WHAT NEEDS TO BE DONE:
In your copy, include every record exactly and no pictures.

Saved entries
════════

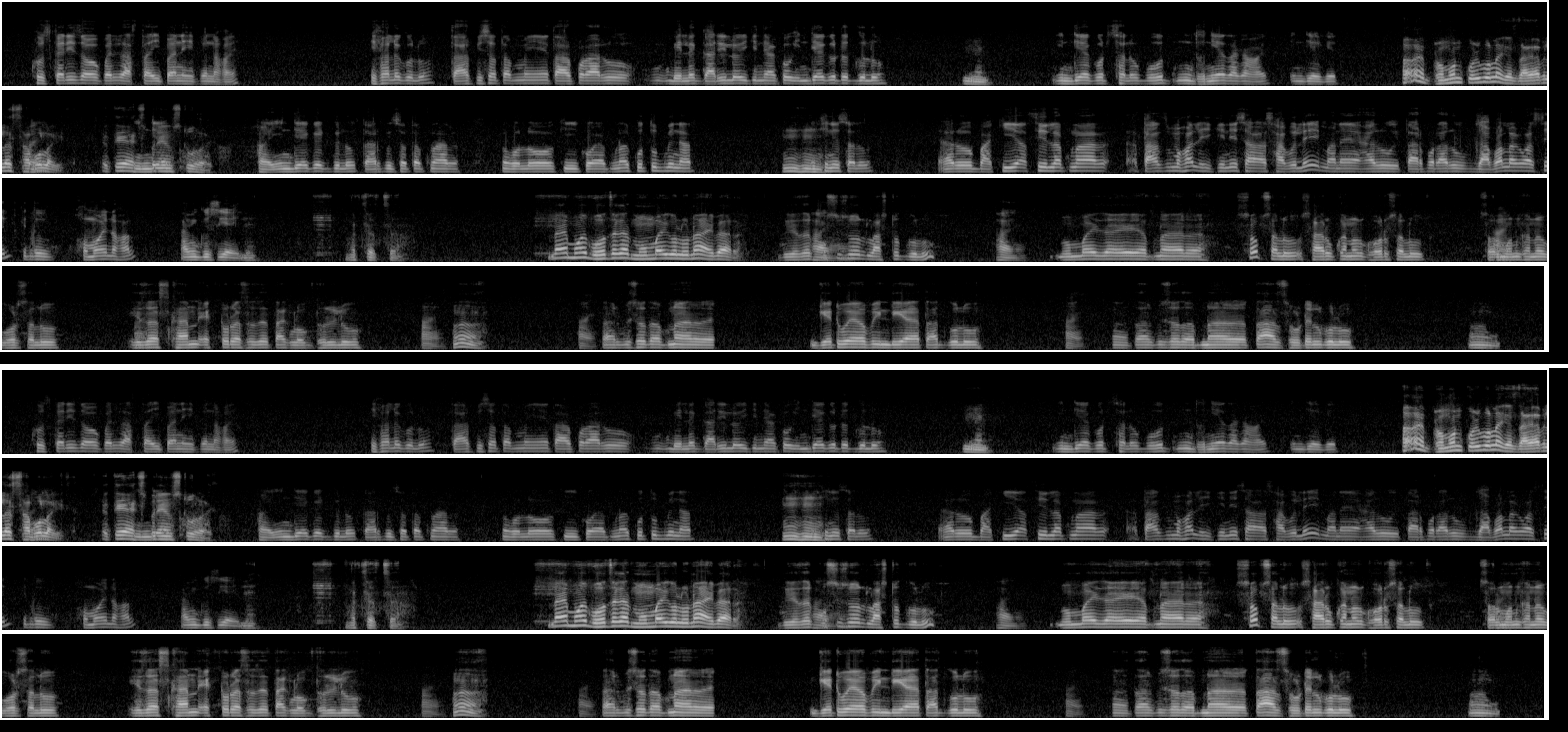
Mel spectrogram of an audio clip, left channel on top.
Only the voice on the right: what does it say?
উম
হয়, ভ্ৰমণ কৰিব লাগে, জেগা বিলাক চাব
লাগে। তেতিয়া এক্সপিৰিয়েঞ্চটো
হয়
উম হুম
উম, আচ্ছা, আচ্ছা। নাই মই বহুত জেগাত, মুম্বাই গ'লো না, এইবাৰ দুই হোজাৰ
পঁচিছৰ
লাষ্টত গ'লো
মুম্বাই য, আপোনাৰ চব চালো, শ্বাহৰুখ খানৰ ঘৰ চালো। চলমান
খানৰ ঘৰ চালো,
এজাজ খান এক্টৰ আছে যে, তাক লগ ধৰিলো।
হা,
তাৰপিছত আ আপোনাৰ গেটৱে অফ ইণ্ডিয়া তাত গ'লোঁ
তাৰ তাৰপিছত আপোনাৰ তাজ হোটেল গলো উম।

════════

OUTPUT OF THE EXERCISE:
Mel spectrogram of an audio clip, left channel on top.
Only the voice on the right: what does it say?
উম
হয়, ভ্ৰমণ কৰিব লাগে, জেগা বিলাক চাব
লাগে। তেতিয়া এক্সপিৰিয়েঞ্চটো
হয়
উম হুম
উম, আচ্ছা, আচ্ছা। নাই মই বহুত জেগাত, মুম্বাই গ'লো না, এইবাৰ দুই হোজাৰ
পঁচিছৰ
লাষ্টত গ'লো
মুম্বাই য, আপোনাৰ চব চালো, শ্বাহৰুখ খানৰ ঘৰ চালো। চলমান
খানৰ ঘৰ চালো,
এজাজ খান এক্টৰ আছে যে, তাক লগ ধৰিলো।
হা,
তাৰপিছত আ আপোনাৰ গেটৱে অফ ইণ্ডিয়া তাত গ'লোঁ
তাৰ তাৰপিছত আপোনাৰ তাজ হোটেল গলো উম।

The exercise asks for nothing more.